Use of Force (Scot Harvath #16), by Brad Thor

Eight stars

Brad Thor is back with another thrilling Scot Harvath piece, sure to add new layers to the War on Terror and the clandestine nature that has kept readers hooked for fifteen previous novels. When an ill-equipped boat full of refugees sinks off the Italian coast, many die or are lost at sea. One significant body that turns up is a mid-level ISIS member with chemistry experience. After Harvarth breaks-up a potentially dangerous terror plot in Nevada, clues lead him to Libya, where a larger terror cell is plotting a significant attack. This is substantiated when a laptop found in the raid has a hidden drive, showing extensive chemical weapon attacks and options that could be used across Europe. There is a buzz inside the CIA Director’s Office, where there are whispers that senior members of the Agency are leaving to join the Carlton Group, where the eponymous head has been suffering issues of mental acuity. This may be the time to bring the Group down, or at least sully them to the point of no longer leeching Agency powerhouses. However, Reed Carlton will not go down with a few tricks of his own, unsure why his largest contractor has turned its back on him. All eyes turn to Paris when it is hit with a significant bombing. ISIS quickly claims responsibility, while a high-level Tajik operative behind the attack is plotting something even larger and more devastating at the heart of yet another Infidel stronghold. When Harvath is able to extract enough information in Libya, he leads his team into Italy, where the aforementioned refugee vessel becomes highly important. Might ISIS be smuggling some of its own into refugee camps, only to lay the groundwork for key strikes in the future? Could ISIS be teaming up with organized crime families in Italy to bring down significant portion of the population, led by a man with the odd moniker of La Formícula, or ‘the ant’. Prepared to do everything in their power to squash La Formícula before he leads a devastating strike, Harvath has little time to ponder his next move. A well-balanced piece that keeps the reader guessing as they flip pages until the explosive climax. Brad Thor fans will not be disappointed with this one, though those not familiar with the series might find it quite tech heavy.

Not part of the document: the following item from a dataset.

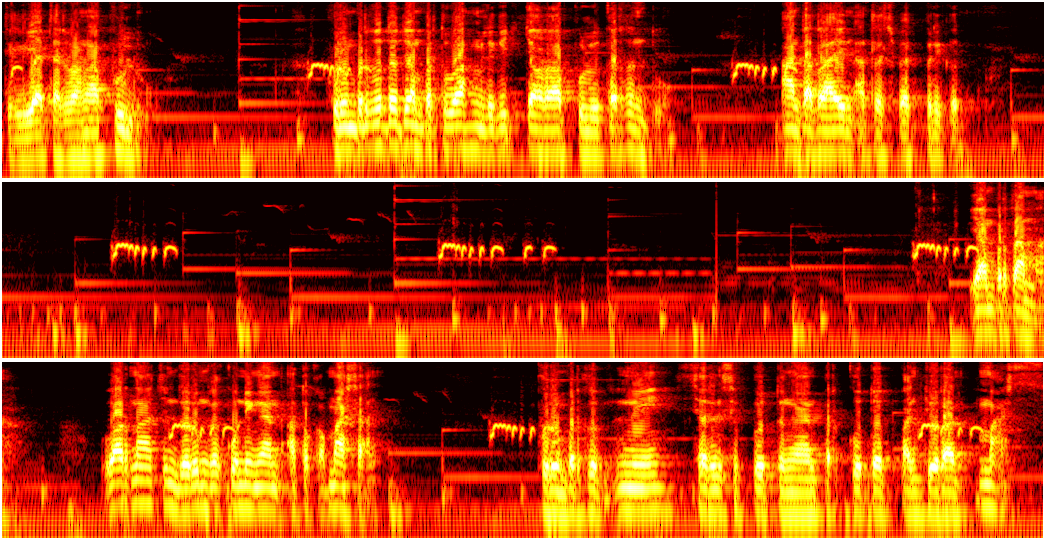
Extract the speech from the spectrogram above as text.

I have long been a fan of Brad Thor and all his novels, which offer the great mix of Vince Flynn grit and Steve Berry off-beat humour. As his no-nonsense protagonist, Thor leads Scot Harvath into many an adventure without fully knowing where things will end up by the novel’s completion. Thor continues to construct a powerful backstory for Harvath, taking even more time than usual to hash-out some of his characteristics while experimenting by pushing a new layer onto the man; a set of emotions that come to the surface. Gone are the days of the neutral Harvath where killing is at the heart of his being. A collection of secondary characters also play key roles in their own ways, both to support and conflict with Harvath. The story is central and poignant to the news coming out of the region today, making the plot not only believable, but also plausible at this point on the ISIS terror matrix. The attentive reader will see some of these things and wonder if there could be some foreboding of what is to come. Those who dabble with the audiobook version of this story are treated to an extra track by the author, where Thor delves into some of the deeper areas surrounding research, influences, character mapping, and ideas for the future. A definite treat for long-time fans such as me who are always hoping to take a little more away from each novel. Harvath is going strong, but certain choices in the narrative might hint of some new pathways to come for the entire series, should Thor follow these breadcrumbs. I cannot wait to see what awaits!

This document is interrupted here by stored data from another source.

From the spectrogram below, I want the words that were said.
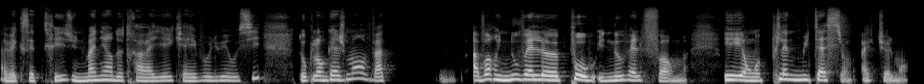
avec cette crise, une manière de travailler qui a évolué aussi. Donc l'engagement va avoir une nouvelle euh, peau, une nouvelle forme, et en pleine mutation actuellement.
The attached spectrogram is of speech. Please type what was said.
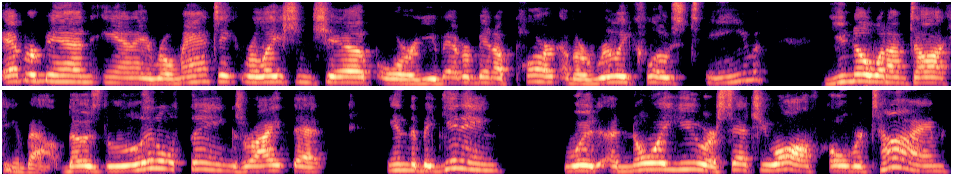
ever been in a romantic relationship or you've ever been a part of a really close team, you know what I'm talking about. Those little things, right, that in the beginning would annoy you or set you off over time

Kudos, Mr. Thor for not letting up in this wonderful novel. I can see many who will be well-pleased with what is insinuated here, as well as the non-stop action.